#### PROBLEM STATEMENT:
What needs reproducing is the run of lines in the data below starting at the line with "Expected phonetic string: s" and ending at the line with "Expected phonetic string: k̬", both ends included. Copy it exactly, without pictures, and add nothing.

#### DATA TO USE:
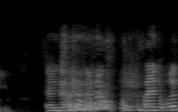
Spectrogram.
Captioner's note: laughs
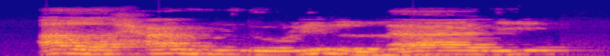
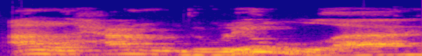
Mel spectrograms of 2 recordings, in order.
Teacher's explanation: Jadi sebelum huruf Allah tersebut ada huruf yang berharokat kasroh, ya, maka dibaca tipis. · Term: tarkik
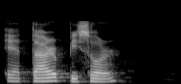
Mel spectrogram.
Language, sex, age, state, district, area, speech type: Assamese, male, 18-30, Assam, Biswanath, rural, read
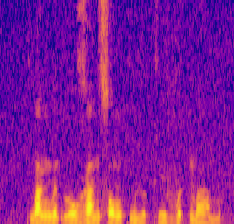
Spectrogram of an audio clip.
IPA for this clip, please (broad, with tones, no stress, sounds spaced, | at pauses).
k w a˧ ŋ l ə̰˧˨ n l o˧ ɣ a˨˦ n s ɔ˨˦ ŋ k w ɨ̤˨˩ ə̯ k e̤˨˩ v ə˦˥ t̚ m a̤˨˩ m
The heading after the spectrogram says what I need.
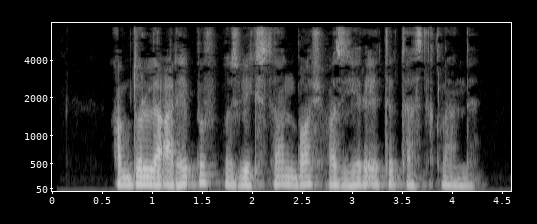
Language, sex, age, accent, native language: Uzbek, male, 18-24, Qashqadaryo, Uzbek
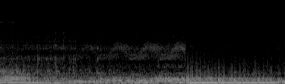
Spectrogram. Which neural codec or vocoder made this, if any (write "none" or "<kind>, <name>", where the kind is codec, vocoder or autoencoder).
none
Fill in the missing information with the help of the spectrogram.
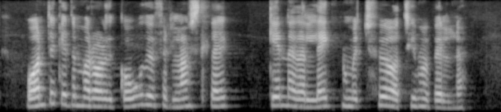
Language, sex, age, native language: Icelandic, female, 50-59, Icelandic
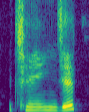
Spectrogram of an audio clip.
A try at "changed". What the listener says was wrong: The D doesn't sound. The changed.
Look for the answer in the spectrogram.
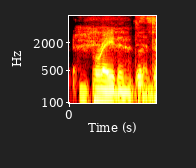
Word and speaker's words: Bradenton: WWE will hold tryouts Wednesday and Thursday, IMG Academy campus in Branton, Florida. Mm-hmm. Probably not saying that right. You would know better than I would. – Bradenton. – The tryout. What is it? – Bradenton. – Bradenton. There you go.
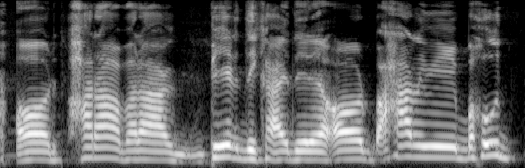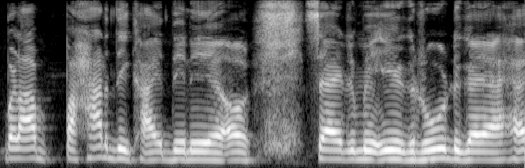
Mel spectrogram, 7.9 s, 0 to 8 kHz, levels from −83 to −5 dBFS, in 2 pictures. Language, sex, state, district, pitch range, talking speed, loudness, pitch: Hindi, male, Bihar, Madhepura, 155-190 Hz, 180 wpm, -14 LUFS, 165 Hz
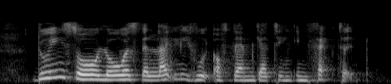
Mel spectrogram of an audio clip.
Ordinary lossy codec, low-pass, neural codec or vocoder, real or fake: AAC, 32 kbps; 7.2 kHz; codec, 24 kHz, 6 kbps, HILCodec; fake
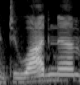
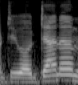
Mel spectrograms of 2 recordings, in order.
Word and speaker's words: duodenum: small intestine, which is called your duodenum or duodenum. It's pronounced both ways.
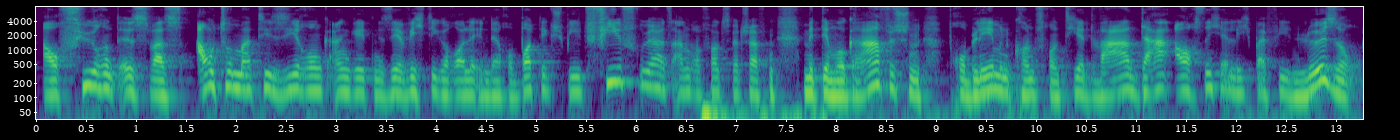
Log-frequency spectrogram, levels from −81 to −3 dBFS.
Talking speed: 135 wpm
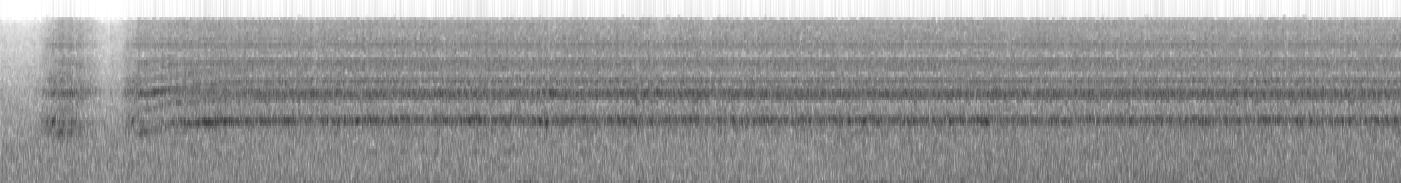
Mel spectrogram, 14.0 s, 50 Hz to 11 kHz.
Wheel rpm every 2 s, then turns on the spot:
70, 160, 160, 160, 160, 160, 160.
none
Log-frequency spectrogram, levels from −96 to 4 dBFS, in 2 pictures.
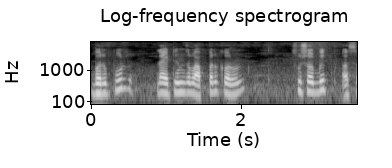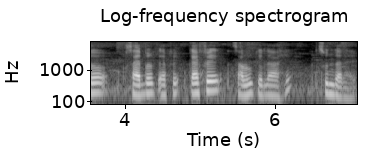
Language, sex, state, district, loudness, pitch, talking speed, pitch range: Marathi, female, Maharashtra, Mumbai Suburban, -19 LUFS, 195 Hz, 125 wpm, 185-225 Hz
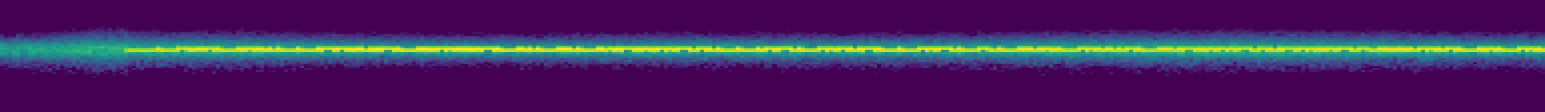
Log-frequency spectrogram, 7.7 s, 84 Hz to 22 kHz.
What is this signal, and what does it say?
RTTY (75 baud, 170 Hz shift), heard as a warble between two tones, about 1900 Hz centre, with radio static and a narrow filter. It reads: SPENCER REPLIED THAT HE TOLD WALES THE STORY AS …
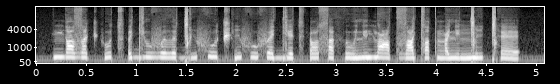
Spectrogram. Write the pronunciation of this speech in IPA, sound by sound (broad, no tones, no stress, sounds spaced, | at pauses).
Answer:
nʲ ɛ zˤ ə t͡ʃʼ u t͡sʼ ə dʲ u v ə ð ə ɡ͡ǀ i f u t͡ʃʼ i f u f ɛ dʲ ɛ t͡sʼ y sˤ ə θ u lʲ u nʲ ʕ u tˤ zˤ ɛ tʲ ɛ tˤ ŋ u lʲ ɛ ŋ͡ǀ i ǀʰ ɛ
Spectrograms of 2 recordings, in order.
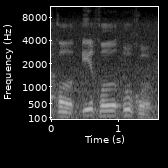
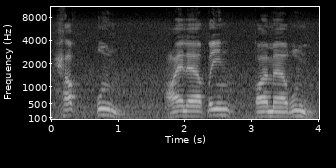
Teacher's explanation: قاف بھی حروف قلقلہ میں سے ہیں اور اس میں قلقلہ ہوگا۔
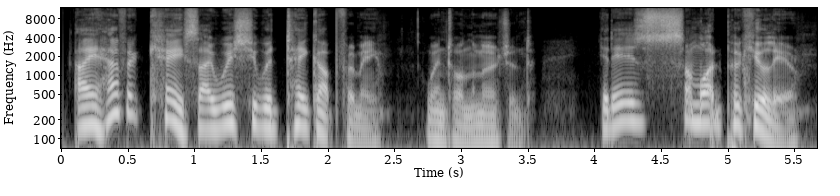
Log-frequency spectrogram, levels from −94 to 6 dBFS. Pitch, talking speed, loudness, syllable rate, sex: 135 Hz, 210 wpm, -18 LUFS, 5.5 syllables/s, male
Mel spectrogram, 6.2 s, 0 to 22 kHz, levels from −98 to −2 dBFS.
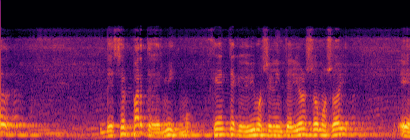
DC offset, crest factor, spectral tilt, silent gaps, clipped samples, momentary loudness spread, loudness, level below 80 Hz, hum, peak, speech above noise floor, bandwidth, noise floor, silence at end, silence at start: under 0.1%; 14 dB; -7.5 dB/octave; none; under 0.1%; 19 LU; -19 LUFS; -60 dBFS; none; -4 dBFS; 21 dB; 9.6 kHz; -39 dBFS; 0 s; 0 s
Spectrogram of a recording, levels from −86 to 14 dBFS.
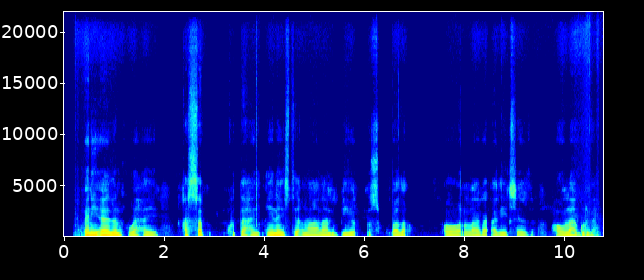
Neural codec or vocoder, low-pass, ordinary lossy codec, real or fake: codec, 44.1 kHz, 7.8 kbps, DAC; none; none; fake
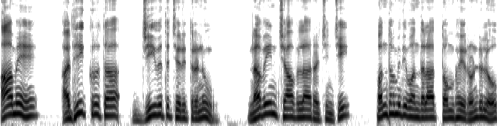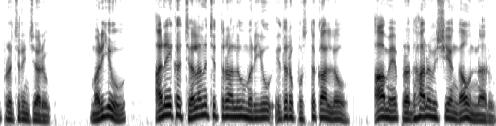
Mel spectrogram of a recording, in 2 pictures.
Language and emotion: Telugu, neutral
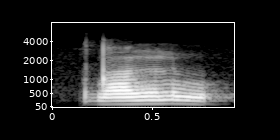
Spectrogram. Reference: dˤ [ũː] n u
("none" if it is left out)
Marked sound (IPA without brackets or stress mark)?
ũː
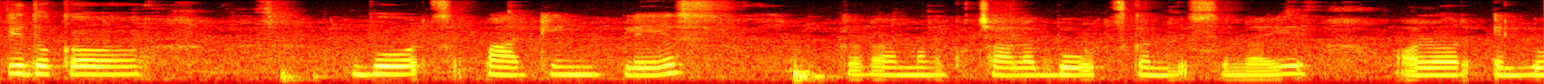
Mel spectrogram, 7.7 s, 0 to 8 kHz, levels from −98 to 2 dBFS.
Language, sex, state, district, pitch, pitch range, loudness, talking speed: Telugu, female, Andhra Pradesh, Visakhapatnam, 235 Hz, 225-250 Hz, -18 LUFS, 115 wpm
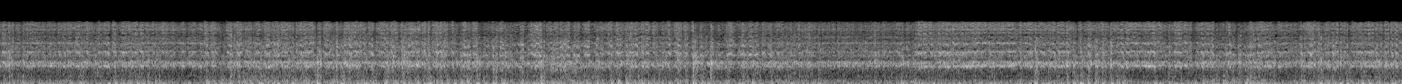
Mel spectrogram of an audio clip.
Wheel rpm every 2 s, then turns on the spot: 230, 230, 220, 220, 230, 230, 230.
none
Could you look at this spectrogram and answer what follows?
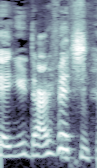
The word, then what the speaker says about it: Yu Darvish: Yeah, Yu Darvish.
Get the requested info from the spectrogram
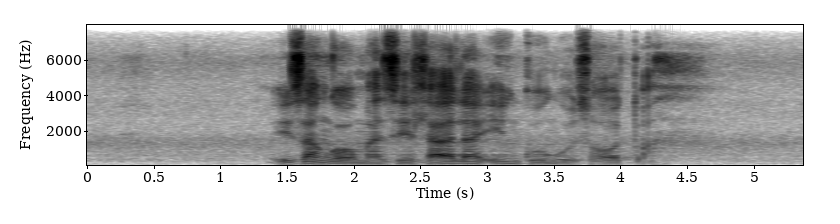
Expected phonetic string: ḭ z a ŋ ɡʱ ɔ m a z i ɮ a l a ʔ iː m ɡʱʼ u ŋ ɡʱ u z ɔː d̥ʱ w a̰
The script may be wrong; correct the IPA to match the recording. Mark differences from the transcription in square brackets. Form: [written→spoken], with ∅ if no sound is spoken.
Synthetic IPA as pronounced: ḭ z a ŋ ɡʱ ɔ m a z i ɮ a l a ʔ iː [m→ŋ] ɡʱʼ u ŋ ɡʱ u z ɔː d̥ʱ w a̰

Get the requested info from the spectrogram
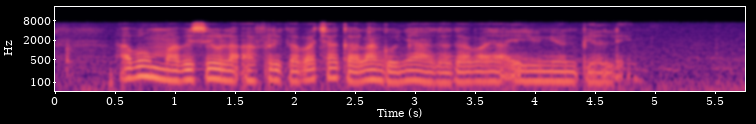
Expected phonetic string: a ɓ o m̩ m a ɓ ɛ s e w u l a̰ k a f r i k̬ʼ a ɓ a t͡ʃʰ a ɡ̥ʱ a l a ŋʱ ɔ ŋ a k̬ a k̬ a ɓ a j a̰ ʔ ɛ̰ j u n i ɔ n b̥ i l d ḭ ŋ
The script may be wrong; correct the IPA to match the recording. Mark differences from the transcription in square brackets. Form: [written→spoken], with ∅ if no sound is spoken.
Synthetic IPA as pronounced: a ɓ o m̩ m a ɓ ɛ s e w u l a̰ [k→ʔ] a f r i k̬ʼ a ɓ a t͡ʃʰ a ɡ̥ʱ a l a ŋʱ ɔ [ŋ→ɲ] a k̬ a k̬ a ɓ a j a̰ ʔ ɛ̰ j u n i ɔ n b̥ i l d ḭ ŋ

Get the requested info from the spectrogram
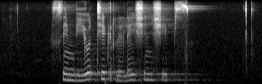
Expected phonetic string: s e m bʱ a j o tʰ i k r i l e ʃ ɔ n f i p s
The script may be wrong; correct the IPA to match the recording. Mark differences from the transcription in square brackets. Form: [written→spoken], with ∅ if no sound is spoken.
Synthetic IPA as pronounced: s [e→i] m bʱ [a→i] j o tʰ i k r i l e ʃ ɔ n [f→ʃ] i p s

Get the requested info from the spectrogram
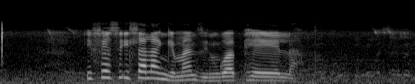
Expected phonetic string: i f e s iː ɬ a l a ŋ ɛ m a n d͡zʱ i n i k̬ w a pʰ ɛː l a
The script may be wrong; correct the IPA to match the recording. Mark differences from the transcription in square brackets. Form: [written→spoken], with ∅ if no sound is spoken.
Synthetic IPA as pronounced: i f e s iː ɬ a l a ŋ ɛ m a n d͡zʱ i n i k̬ w a pʰ ɛː l a

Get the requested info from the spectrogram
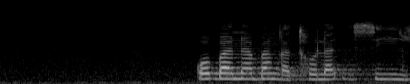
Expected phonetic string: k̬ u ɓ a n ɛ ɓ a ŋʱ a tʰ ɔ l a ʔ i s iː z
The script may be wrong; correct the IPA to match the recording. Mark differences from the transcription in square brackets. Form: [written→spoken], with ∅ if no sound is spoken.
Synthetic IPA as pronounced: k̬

#### RESPONSE TO THIS TASK:
Expected phonetic string: s e m bʱ a j o tʰ i k r i l e ʃ ɔ n f i p s
The script may be wrong; correct the IPA to match the recording. Mark differences from the transcription in square brackets. Form: [written→spoken], with ∅ if no sound is spoken.
Synthetic IPA as pronounced: s [e→i] m bʱ [a→i] j o tʰ i k r i l e ʃ ɔ n [f→ʃ] i p s

Get the requested info from the spectrogram
Expected phonetic string: i f e s iː ɬ a l a ŋ ɛ m a n d͡zʱ i n i k̬ w a pʰ ɛː l a
The script may be wrong; correct the IPA to match the recording. Mark differences from the transcription in square brackets. Form: [written→spoken], with ∅ if no sound is spoken.
Synthetic IPA as pronounced: i f e s iː ɬ a l a ŋ ɛ m a n d͡zʱ i n i k̬ w a pʰ ɛː l a

Get the requested info from the spectrogram
Expected phonetic string: k̬ u ɓ a n ɛ ɓ a ŋʱ a tʰ ɔ l a ʔ i s iː z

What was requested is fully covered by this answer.